One of the more hopeful aspects of the Obama candidacy and his nomination is the reintroduction of "hope" into the political equation; it's been missing for a while. We finally have a candidate who gets that he's running for a job that is far more important and consequential than being "just like a CEO of a large corporation." The presidency -- indeed all federal elected positions -- entail a promise to "protect and defend the Constitution," which is a far more solemn responsibility than our last few presidents have understood. "We the people..." is what this job is about, and Barack Obama understands that to a greater degree than Hillary Clinton, and certainly more than John McCain. Not once during his campaign did he talk about himself; he discussed everything in terms of "us," or "We, the people..." This is a huge departure for presidential candidates in the recent past, and his acceptance by the rank and file of the Democratic Party, in the face of record turnout and one of the strongest political machines in recent political memory, is a testament to the fact that voters don't just want a change in government personnel, but a complete change in government attitude.
This does not mean Barack Obama is the perfect candidate; not by any means. But when you listen to Obama's message, and you watch him as he thinks about issues, you see a consistency that belies an honest approach. No matter how politically expedient it might have been for him to do so, Barack Obama never went off message during the entire primary season. He also shows an integrity that has been missing from politics for many years. He could have easily mimicked the fundraising standard of the last few decades, in which candidates courted big donors and bundlers and milked them for as much as possible, while winking and smiling and promising them things, in return for their "investment." Even if they didn't promise anything, it looked like they made a promise. But Obama did things differently; instead of a few hundred huge donors, he counted on the masses, and broke fundraising records through small donations from voters who felt strongly enough about him to donate.
Whether or not Barack Obama turns out to be the type of leader we have needed for a generation -- and we won't know that for quite some time -- he cannot do it alone. We have to all work together to change the attitude of the electorate, which means a demand for standards and accountability at all levels of government. We have to hold Obama's feet to the fire, and make him put the Constitution first once again, but we also have to make sure he has support all through the government. He can't do the right thing for us, unless we make it clear he is to do so, and we provide him with enough support in Congress and at the state level to do so. if we are to create a truly progressive government, we have to stop being distracted by non-issues, and we have to put all of our weight behind progressive candidates, who put their country first, both before and after their election.

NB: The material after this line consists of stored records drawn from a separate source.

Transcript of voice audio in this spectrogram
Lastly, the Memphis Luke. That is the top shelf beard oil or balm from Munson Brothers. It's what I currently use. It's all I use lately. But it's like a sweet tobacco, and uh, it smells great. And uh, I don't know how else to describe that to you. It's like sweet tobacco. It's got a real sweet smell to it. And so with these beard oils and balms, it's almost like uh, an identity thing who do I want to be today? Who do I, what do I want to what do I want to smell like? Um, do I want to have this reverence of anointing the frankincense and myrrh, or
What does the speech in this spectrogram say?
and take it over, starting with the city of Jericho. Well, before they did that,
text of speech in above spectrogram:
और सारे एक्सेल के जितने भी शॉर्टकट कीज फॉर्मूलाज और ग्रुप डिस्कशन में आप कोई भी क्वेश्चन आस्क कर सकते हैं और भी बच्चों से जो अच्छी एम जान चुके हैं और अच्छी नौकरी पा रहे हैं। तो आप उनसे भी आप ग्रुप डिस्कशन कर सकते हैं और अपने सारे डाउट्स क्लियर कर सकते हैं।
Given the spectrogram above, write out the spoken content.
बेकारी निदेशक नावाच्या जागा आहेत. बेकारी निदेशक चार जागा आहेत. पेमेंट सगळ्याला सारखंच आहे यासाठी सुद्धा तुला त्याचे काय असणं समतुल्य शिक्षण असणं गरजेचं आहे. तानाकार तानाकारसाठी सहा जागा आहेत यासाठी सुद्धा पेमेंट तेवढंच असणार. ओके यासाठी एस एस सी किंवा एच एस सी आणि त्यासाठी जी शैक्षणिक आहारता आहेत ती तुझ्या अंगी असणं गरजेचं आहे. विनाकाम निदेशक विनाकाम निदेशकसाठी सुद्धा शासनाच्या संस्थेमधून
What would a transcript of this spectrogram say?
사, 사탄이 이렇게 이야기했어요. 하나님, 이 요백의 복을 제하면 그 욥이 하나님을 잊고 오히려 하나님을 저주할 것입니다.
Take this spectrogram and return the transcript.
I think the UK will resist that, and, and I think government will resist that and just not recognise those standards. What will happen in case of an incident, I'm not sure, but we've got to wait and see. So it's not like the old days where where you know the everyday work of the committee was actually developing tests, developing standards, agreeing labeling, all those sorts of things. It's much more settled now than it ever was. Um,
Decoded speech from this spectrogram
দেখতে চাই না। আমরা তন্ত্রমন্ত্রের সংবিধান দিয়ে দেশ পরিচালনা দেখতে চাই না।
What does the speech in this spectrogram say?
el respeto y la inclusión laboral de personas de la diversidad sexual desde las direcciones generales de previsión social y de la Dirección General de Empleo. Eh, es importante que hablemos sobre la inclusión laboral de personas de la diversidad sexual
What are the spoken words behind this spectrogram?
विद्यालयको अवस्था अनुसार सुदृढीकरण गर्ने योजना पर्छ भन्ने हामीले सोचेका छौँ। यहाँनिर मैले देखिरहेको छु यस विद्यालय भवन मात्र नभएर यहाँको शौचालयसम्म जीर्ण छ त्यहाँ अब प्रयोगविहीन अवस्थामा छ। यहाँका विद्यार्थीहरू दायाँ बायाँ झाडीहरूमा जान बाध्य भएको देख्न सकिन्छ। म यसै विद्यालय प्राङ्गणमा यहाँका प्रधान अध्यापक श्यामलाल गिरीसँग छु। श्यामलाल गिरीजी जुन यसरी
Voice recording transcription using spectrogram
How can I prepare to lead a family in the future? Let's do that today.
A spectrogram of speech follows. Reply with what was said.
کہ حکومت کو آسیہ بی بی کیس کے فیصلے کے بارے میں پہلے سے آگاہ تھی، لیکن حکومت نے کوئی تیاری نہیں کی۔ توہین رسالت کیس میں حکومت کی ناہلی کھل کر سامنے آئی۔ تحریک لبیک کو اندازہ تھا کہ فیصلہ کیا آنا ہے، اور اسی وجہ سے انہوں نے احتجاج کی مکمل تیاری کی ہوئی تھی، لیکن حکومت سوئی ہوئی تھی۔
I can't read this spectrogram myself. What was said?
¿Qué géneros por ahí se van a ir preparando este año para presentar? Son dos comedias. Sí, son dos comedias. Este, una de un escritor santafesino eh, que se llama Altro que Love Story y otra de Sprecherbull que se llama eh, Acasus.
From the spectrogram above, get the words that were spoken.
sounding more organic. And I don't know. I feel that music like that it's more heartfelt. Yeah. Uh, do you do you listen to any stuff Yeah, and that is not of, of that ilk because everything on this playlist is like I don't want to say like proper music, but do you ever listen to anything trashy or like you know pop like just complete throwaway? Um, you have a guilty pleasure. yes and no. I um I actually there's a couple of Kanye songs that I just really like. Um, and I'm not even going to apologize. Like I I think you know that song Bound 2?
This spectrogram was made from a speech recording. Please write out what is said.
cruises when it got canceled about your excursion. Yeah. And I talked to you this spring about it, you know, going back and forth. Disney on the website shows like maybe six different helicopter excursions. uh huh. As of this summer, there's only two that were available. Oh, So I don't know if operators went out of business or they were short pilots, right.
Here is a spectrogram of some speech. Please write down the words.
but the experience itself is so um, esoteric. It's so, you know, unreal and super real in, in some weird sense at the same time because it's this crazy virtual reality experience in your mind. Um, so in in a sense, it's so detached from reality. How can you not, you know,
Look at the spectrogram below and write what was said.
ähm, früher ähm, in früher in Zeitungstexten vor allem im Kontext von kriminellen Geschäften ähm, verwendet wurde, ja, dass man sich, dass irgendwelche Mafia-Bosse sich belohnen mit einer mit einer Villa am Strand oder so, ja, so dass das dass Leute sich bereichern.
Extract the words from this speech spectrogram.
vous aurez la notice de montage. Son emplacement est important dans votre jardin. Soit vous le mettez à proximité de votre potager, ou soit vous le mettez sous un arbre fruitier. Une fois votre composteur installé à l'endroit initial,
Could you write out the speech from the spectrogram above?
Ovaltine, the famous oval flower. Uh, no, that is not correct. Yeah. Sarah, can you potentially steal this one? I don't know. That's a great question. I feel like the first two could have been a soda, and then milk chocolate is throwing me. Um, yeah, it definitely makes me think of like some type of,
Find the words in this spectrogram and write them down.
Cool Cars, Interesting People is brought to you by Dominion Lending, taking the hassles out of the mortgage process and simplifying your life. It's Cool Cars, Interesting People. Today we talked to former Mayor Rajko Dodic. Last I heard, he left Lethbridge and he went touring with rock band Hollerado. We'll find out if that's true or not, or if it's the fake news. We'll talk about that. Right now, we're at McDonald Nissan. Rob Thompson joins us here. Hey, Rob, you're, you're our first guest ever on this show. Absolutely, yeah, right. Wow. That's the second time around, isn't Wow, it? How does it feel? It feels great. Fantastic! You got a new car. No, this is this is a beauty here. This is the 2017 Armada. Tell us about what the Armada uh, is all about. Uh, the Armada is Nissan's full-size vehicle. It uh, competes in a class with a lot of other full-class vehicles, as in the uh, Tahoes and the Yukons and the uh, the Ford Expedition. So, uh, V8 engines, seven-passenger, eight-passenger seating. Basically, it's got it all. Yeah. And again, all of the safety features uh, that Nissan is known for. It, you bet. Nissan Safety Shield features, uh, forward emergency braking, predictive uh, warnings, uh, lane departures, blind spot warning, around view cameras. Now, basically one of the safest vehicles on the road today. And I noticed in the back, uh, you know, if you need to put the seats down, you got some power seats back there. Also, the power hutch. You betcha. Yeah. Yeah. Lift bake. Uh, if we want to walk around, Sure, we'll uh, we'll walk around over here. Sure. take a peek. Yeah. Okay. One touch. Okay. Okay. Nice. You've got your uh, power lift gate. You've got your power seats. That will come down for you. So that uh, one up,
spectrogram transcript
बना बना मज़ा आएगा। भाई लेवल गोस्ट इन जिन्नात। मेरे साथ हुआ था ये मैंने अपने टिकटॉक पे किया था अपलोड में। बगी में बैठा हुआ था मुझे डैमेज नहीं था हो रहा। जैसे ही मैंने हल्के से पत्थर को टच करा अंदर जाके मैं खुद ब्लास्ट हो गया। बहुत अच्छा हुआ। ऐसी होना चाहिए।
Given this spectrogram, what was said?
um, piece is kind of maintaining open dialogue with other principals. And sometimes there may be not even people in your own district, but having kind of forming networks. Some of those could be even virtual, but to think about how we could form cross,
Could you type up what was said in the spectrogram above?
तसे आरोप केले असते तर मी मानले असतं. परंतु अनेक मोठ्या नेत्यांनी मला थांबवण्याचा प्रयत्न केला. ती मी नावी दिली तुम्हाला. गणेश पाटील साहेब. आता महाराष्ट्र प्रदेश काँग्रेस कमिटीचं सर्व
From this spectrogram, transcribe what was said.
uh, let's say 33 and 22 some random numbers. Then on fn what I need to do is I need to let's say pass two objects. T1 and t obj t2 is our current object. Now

I have a very real sense the leadership vacuum is about to be filled, but it's going to take all of us to help fill it.
Watch this blog to learn how...